Ari Lennox returns and has released a new album titled age/sex/location. Lennox has not released an album for the past three years. Now she brings us a 12-track sophomore release that has her R&B vocals augmented with appearances from Lucky Daye (“Boy Bye”), Summer Walker (“Queen Space”), and Chlöe (“Leak It”), with production from J. Cole, Elite, Jermaine Dupri, Bryan-Michael Cox, J. White Did It, Cardiak, and Organized Noize. “Transitional space. Very vulnerable codependent and validation seeking part of my life,” she wrote. “I remember the countless times I was kicked out of dating apps because they didn’t think I was really myself; it reminded me of those age/sex/location days where I actually wasn’t being myself in those chat rooms,” Lennox notes the album is about healing and the challenges that comes with that process. “No more tip-toeing. No more docile. Providing grace and compassion to myself. Blocking those that no longer serve me or just literally not responding. Blocking the resistance to heal. Allowing accountability and maturing. Allowing growth to happen. Allowing self-worth and self-love and inner work to happen. Allowing therapy. Allowing dating me to happen. Doing things I like to do whenever I want.”

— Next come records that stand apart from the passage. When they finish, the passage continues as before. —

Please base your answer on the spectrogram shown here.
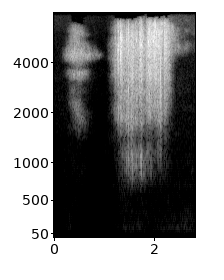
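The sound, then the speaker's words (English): Two dice rolled during a tabletop game: a brief light rattle, a short pause, then a longer, brighter clatter as they tumble and settle, with no talk. “So I take a minus 2. Mm-hmm. Plus another minus from being physically damaged. So I get to roll 2 dice.”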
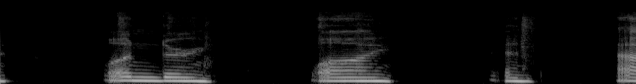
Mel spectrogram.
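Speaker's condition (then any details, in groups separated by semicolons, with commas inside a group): Parkinson's disease; young onset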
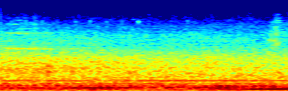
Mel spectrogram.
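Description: Steady hum of distant road traffic, low and continuous, with a faint thin tone held over it.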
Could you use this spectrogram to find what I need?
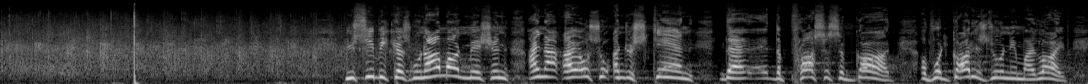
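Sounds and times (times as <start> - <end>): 
audience applause: 0.0 - 3.4
speech: 3.4 - 10.8.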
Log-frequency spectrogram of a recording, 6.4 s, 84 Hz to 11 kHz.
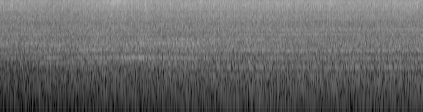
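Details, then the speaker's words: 2004 Toyota Tacoma V6, 5-speed 4WD, 260k miles, likely original timing belt, throttle control system reconnected before throttle body cleaning: fully warm, steady even hum at about 730 rpm idle, throttle position 14%, no misses or knocks; normal idle. "all right so let's run the truck make sure it's fully warmed up smooth smooth Toyota I think it's still running in the original timing belt believe it or not"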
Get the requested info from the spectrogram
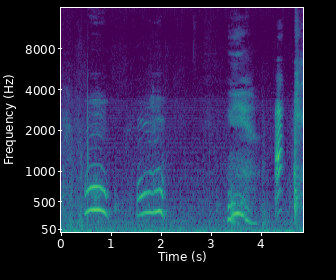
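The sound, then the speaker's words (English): A small child babbles and coos in several drawn-out vocal bursts, then gives a quick, sharp little sneeze near the end, fairly soft. “Bless you.”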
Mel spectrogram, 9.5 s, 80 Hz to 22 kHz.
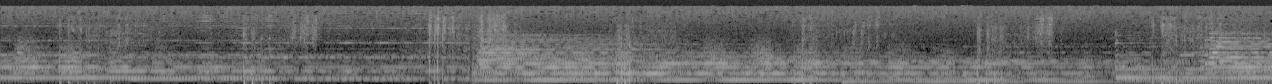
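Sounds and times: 
droning musical tone: 0:00.0 - 0:09.5
slow heavy footsteps approaching: 0:00.4 - 0:01.1, 0:01.8 - 0:02.5, 0:03.2 - 0:03.9, 0:04.6 - 0:05.2, 0:05.8 - 0:08.0, 0:08.6 - 0:09.2.

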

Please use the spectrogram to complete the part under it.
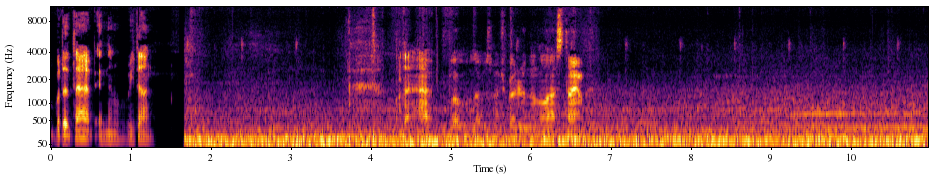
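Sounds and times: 
speech: 0:00.0 - 0:01.4, 0:04.4 - 0:07.0
four-person side-by-side UTV engine idling while backing into road: 0:01.7 - 0:10.9.

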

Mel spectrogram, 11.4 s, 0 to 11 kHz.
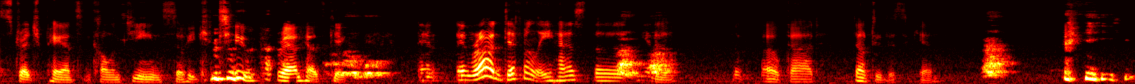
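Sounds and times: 
speech: 0:00.2 - 0:09.5, 0:10.6 - 0:11.3
dog barking: 0:03.2 - 0:04.0, 0:06.2 - 0:06.8, 0:09.8 - 0:10.2.

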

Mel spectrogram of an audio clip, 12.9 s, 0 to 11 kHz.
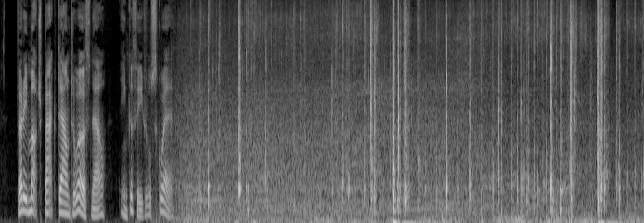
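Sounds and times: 
speech: 0:00.4 - 0:03.7
skateboard rolling across hard paving: 0:03.5 - 0:12.8.

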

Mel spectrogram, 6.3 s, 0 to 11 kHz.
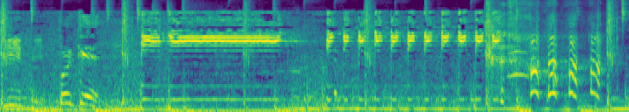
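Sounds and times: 
speech: 0:00.1 - 0:01.5
man imitating a car horn with his voice: 0:01.4 - 0:05.2
man chuckling: 0:04.9 - 0:06.1.

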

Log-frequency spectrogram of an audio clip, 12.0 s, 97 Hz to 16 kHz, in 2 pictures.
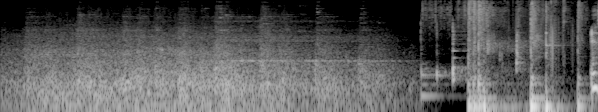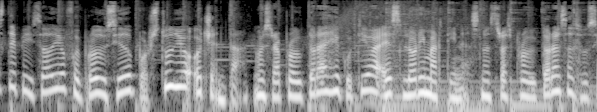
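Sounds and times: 
train passing overhead near a station by a bakery: 0:00.0 - 0:04.2
speech: 0:05.9 - 0:11.9.

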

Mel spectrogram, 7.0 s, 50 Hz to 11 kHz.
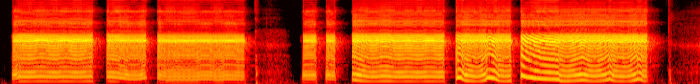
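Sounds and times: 
duck call blown in buzzy bursts: 0:00.1 - 0:06.6.

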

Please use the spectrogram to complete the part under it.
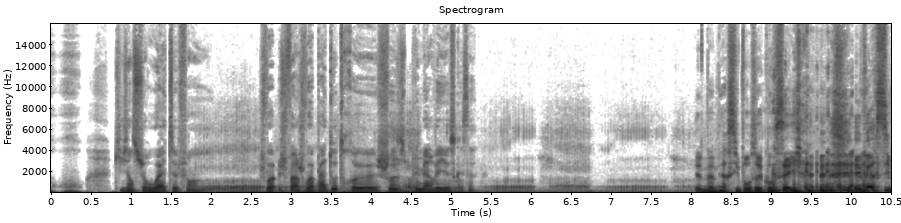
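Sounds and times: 
speech: 0:00.8 - 0:05.5, 0:08.0 - 0:10.4
cat purring: 0:01.5 - 0:09.9
laughter: 0:09.0 - 0:10.4.

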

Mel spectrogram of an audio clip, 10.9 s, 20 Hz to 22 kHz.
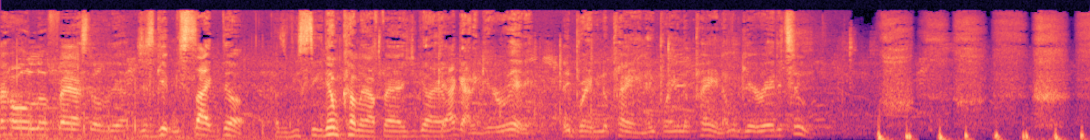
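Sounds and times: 
speech: 0:00.0 - 0:08.2
fast heartbeat: 0:08.8 - 0:10.8.

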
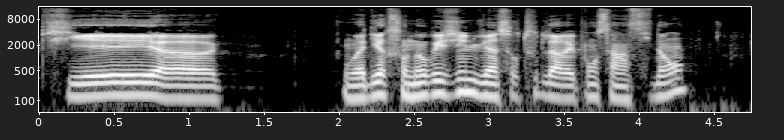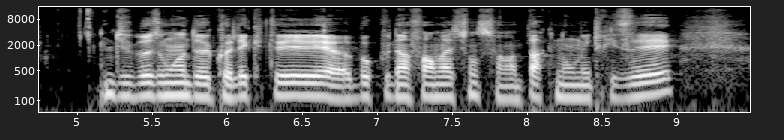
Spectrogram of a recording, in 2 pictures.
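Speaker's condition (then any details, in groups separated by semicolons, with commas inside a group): No condition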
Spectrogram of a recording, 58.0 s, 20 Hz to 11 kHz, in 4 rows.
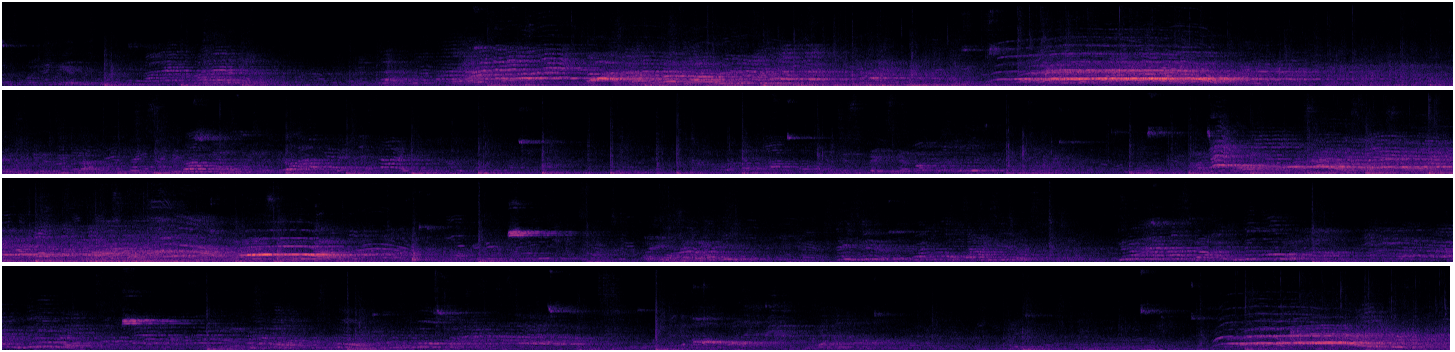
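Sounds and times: spectators' voices: 0.0 - 19.8, 20.7 - 55.0.

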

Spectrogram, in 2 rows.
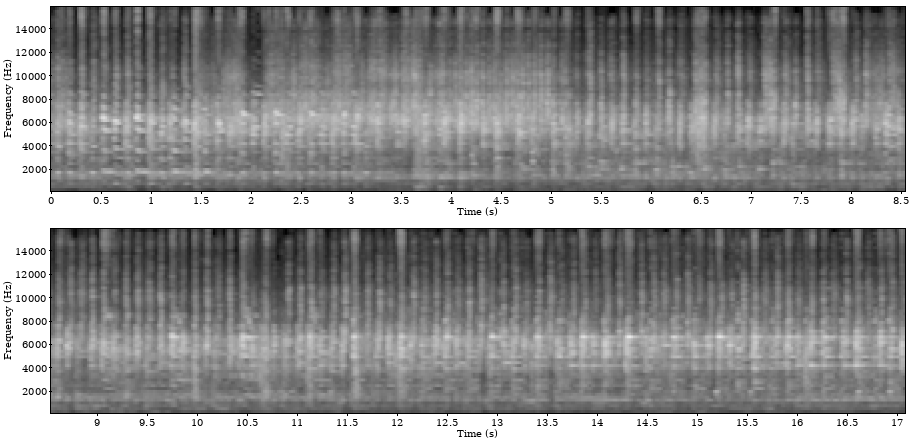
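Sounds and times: maracas: 0.0 - 17.0
plucked strings: 0.0 - 17.0
steady bass: 0.0 - 17.0.

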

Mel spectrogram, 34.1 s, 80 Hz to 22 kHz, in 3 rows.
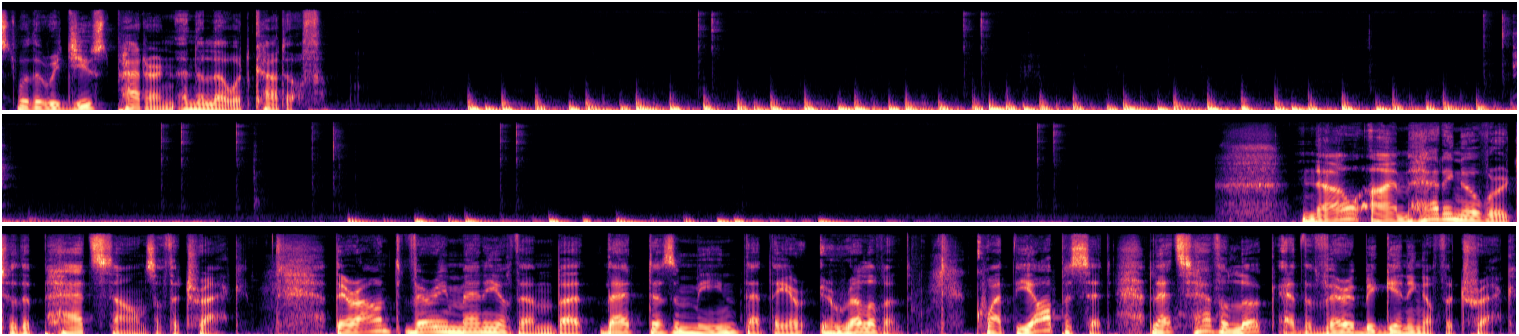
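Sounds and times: synthesizer bass arpeggio: 3.4 - 12.3, 14.0 - 18.4
held low synth tone: 3.4 - 12.5, 14.0 - 18.6.

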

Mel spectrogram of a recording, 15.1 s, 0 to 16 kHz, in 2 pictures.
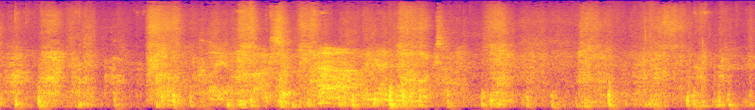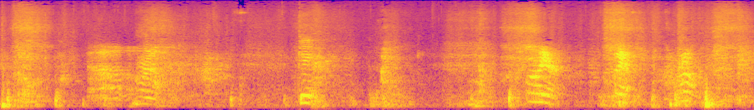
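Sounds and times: man talking: 2.1 - 4.4.

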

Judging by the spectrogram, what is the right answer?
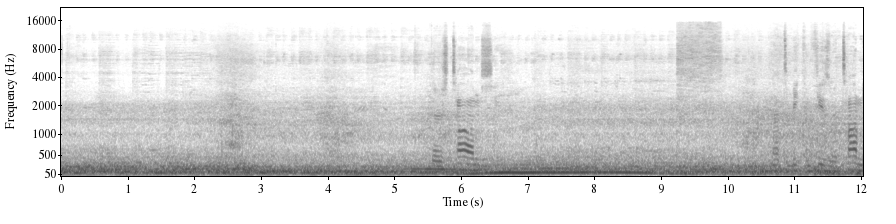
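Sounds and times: car driving cabin drone: 0.0 - 12.0.

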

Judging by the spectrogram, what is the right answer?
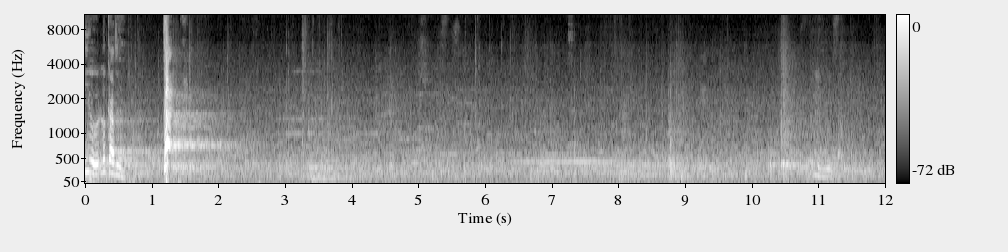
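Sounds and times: man shouting: 1.2 - 2.0.

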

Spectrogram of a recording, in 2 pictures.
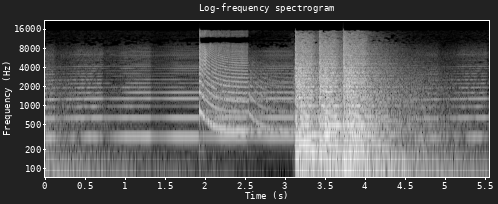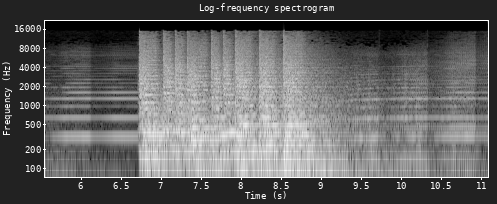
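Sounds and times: held horn-like note: 0.0 - 11.0
swooping pitch-drop effect: 2.0 - 3.1.

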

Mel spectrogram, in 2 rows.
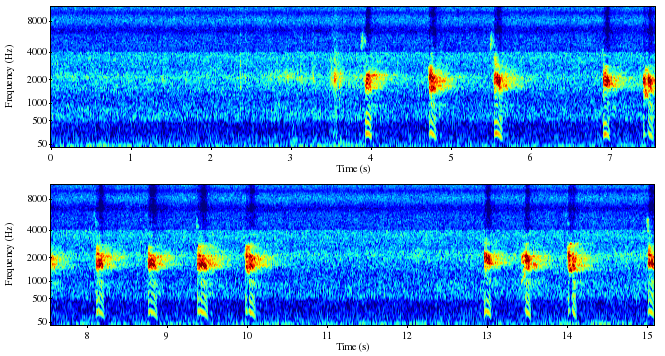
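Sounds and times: eagle calling: 0.0 - 10.7, 12.9 - 15.0.

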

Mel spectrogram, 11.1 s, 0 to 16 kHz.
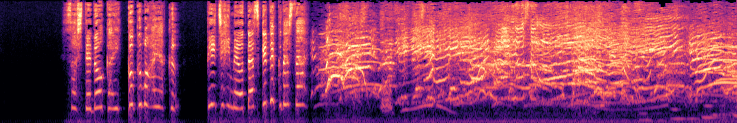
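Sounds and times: cartoon voices squealing: 4.6 - 11.0.

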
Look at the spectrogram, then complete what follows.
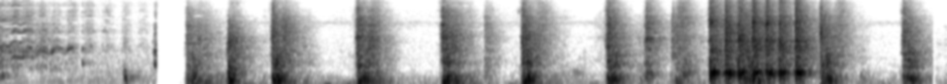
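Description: A dog jumping up and down over and over on a wooden floor: a series of sharp thumps about two a second as it lands, with a faster run of them near the end.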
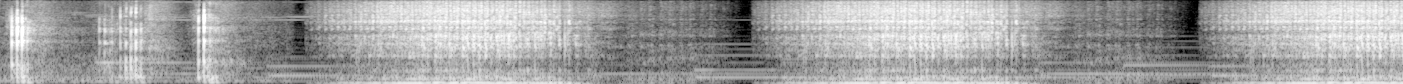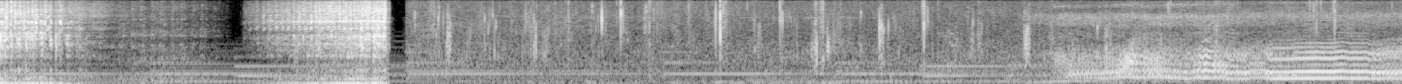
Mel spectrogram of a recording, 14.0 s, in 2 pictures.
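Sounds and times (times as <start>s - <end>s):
soft background music: 0.0s - 14.0s
alligator bellowing: 1.6s - 9.0s.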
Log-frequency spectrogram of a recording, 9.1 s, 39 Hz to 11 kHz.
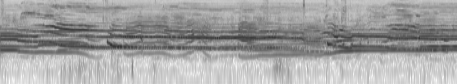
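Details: Several captive wolves at Asahiyama Zoo, Japan, howling together on 8 March 2012 at 15:15 as closing time begins, reacting to a woman's announcement; long overlapping steady and gliding tones weave densely without pause.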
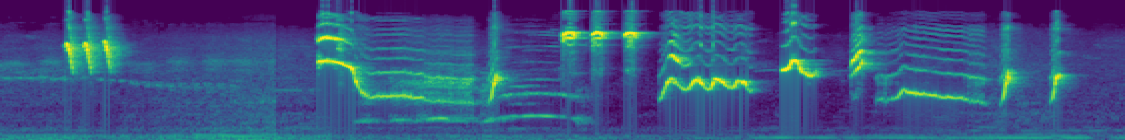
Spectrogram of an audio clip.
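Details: Orange-headed thrush kept caged at home in North Bali, Indonesia, giving a rich varied song: a short high trill, long falling whistles, wavering warbled notes and sliding slurred phrases, loud over a low steady hum.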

“POF” has a soft repetitive keyboard figure that matches the rhythmic melody sung by Lennox. Lennox has a soulful voice; her tone fills the airwaves with emotion and sweet soulful sounds. The second time Lennox sings the melody, it would be nice if she would loosen up and add some variations. The backing vocals add interest, especially after the bridge. The drum sounds are fine, but I wonder if a more active beat at the end would push the sound to new heights. Lennox has vocal chops, though; no denying that.
“Hoodie” continues in the same sensual laid-back vibe. The many vocal layers in Lennox’s music are a strong theme. Unfortunately, the backing instruments are very repetitive. I think what a live-working band of musicians that share Lennox’s soulfulness would do for her music. The best parts are when Lennox lets loose at the ending and fills behind the melody with her soulful growls.
Age/sex/location certainly shows that Lennox can sing. However, the backing instruments and sounds could support her soulfulness better, in my opinion. When you think of all the great soul singers of the 60s and 70s, they all had terrific bands. Put Lennox in front of a hard hitting soul unit with real instrument, and it would be scary good!
September 9, 2022